Brimming with snappy dialogue and gleeful obscenity, Ride a Cockhorse is a rollicking cautionary tale of small-town demagoguery that might be seen to prefigure both America’s current financial woes and the rise of Sarah Palin. Frances is in any case a beautiful monster of an antiheroine—resist her at your peril!
Fitzgibbons maintained her self-control with heroic forbearance, a grim expression on her lips, till she was locked in the back seat of a cruiser. The police cars started up and seemed to be moving about in every direction possible. However, pictures of the most frightening nature were erupting in Mrs. Fitzgibbons’s mind. She imagined her tongue being torn out. She had a vision of a severed head in her lap. She tore at her manacles. The naked trees flanking the road to Smith’s Ferry offered a

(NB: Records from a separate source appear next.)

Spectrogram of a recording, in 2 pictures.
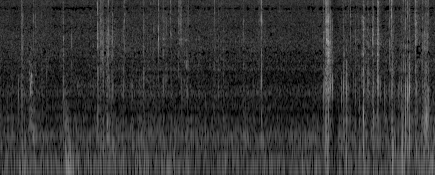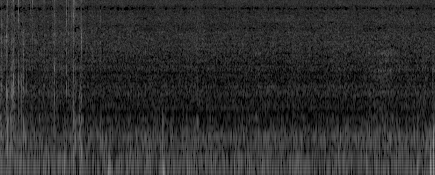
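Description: Pokémon TCG booster pack's foil wrapper being crinkled and torn open by hand: a run of sharp crackles with one louder rip midway, then only a faint steady hiss.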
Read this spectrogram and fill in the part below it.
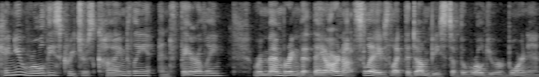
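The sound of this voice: What we hear is an unforced reading voice.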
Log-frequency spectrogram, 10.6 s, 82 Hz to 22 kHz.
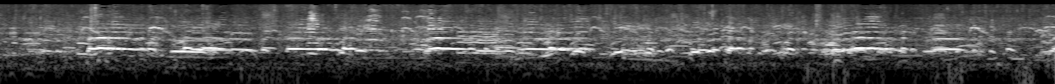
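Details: A large winter gathering of swans on Lake Hyoko in Niigata, Japan, in January 2022, with ducks among them. Continuous trumpeting honks overlap in a steady, clamorous chorus, some calls rising and falling, with a faint background murmur.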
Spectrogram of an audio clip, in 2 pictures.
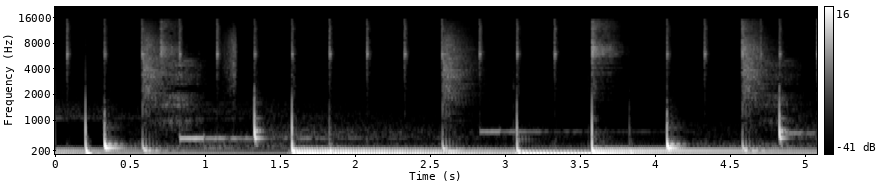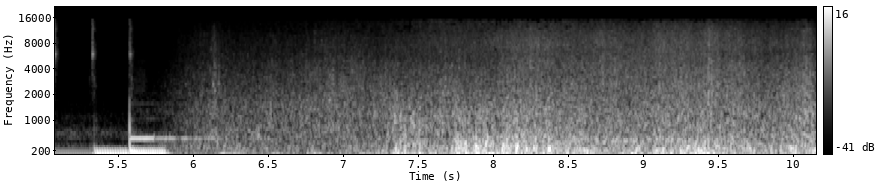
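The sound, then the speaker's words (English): A short run of plucked musical tones gives way to a steady, loud rush of wind and crashing ocean waves that fills the second half, with no voices. “Imagine yourself in the middle of the ocean, climbing up a steep ladder and hoisting cases of your testing gear by hand from a boat moving at high waves onto an offshore substation platform.”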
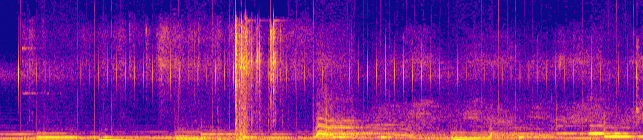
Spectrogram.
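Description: Improvised electronic music from a modular synthesizer and nuclear-instrumentation test-equipment rig: steady synth tones stepping from note to note, with deep bass booms about a second in and again near six seconds, and a sliding pitch near the middle.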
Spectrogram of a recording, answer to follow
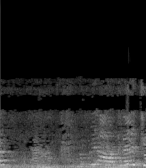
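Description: Speech only: low children's chatter in a classroom, with clearer speaking starting about one and a half seconds in.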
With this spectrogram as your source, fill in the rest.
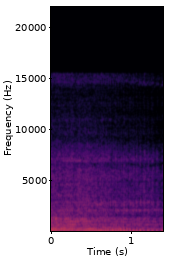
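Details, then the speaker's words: Honda Revo fuel-injected motorcycle that would not start, parked two months, battery about 11 V; after cleaning the dirty fuel pump filter (new spark plug hadn't helped) it catches and settles into a steady low pulse, no misses; normal running. "menghidupkan motor ternyata berhasil ya guys"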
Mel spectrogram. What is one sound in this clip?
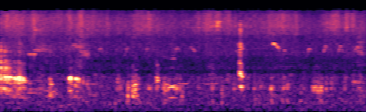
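Eggs click softly against each other.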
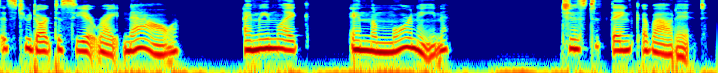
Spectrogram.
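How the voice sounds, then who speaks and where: A woman's voice: fairly low pitch, mellow, no echo, clean studio sound. A woman playing a friend's friendly, teasing older sister in a casual, intimate roleplay audio drama.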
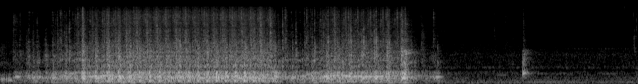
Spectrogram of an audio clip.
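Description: Janome electric sewing machine running at a fast, steady stitch as a narrow folded fabric strip is fed under the needle, stopping about four seconds in.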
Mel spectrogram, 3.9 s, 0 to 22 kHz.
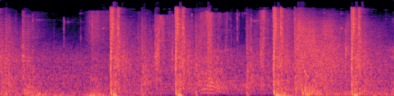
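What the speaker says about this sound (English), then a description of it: "He's shooting off rockets somewhere." Rocket launches and blasts in Fallout 4, a run of sharp bursts about every second spread across four seconds over a dense, noisy game backdrop, with no one talking.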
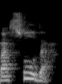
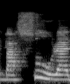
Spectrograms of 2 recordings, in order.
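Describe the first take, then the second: First: The consonant before the last vowel is a D. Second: The consonant before the last vowel is an R. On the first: The speaker calls it wrong. "dicen basuda" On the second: The speaker calls it right. "en vez de decir basura"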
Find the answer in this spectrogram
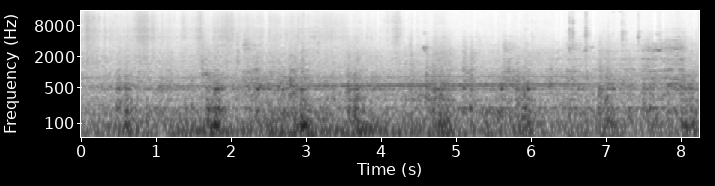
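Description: Inside a JR 681/683 series electric limited express train running on the line. Wheels and track make a steady rumble with occasional soft low thumps, under a steady humming tone.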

When Mrs. Fitzgibbons came sailing into the bank at ten-twenty, darting in at the front door past Mr. Donachie, the tails of her raincoat flying, the bank was unusually busy. The level of activity was brisker than on most Mondays. Had it been the third of the month, when depositors lined up in droves with their government checks, she might have seen the cause of it; but today was the nineteenth. All eight teller windows were open, and the line of patrons sprawled about the floor like a snake.
stepped forward and took over. Mr. Zabac simply vanished behind her shoulder. In truth, Mrs. Fitzgibbons was herself quite amazed at her composure before the cameras, and at the facility of her tongue. “How wonderful!” Bruce cried. “Interviews are a piece of cake.” Without looking, she dealt Matthew her empty champagne glass. Bruce and Matthew stood on either side of her chair. Matthew was eyeing her in raptures. Mrs. Fitzgibbons was very full of herself. Bruce had stopped the video and backed
such a sordid act. As it happened, though, the first extraordinary occurrence of the day did not originate with Mrs. Fitzgibbons. It started with a sudden shout from someone in the back offices. An instant later, Mr. Hooton was standing in the doorway of his office, waving a sheaf of papers in his hand and demanding an explanation. He was in a fury. The sight of the massively built man, his physical frame shaking with outrage, was not that of a displeased employee but of an infuriated boss. The
the wall. A nervous shiver ran the length of her body. “He insults me to my face. I have him in my hands.” “He doesn’t understand who you are.” Howard’s moral descent was framed in his sallow cheeks and sickly smile. “Mind you,” she went on, “this pillar of the community is embroiled with a prostitute, a big-titted, hundred-dollar-an-hour whore from Lyman Street who looks like she could blow up the Goodyear blimp all by herself—and she works for me.” Howard was enthralled; he was sweating.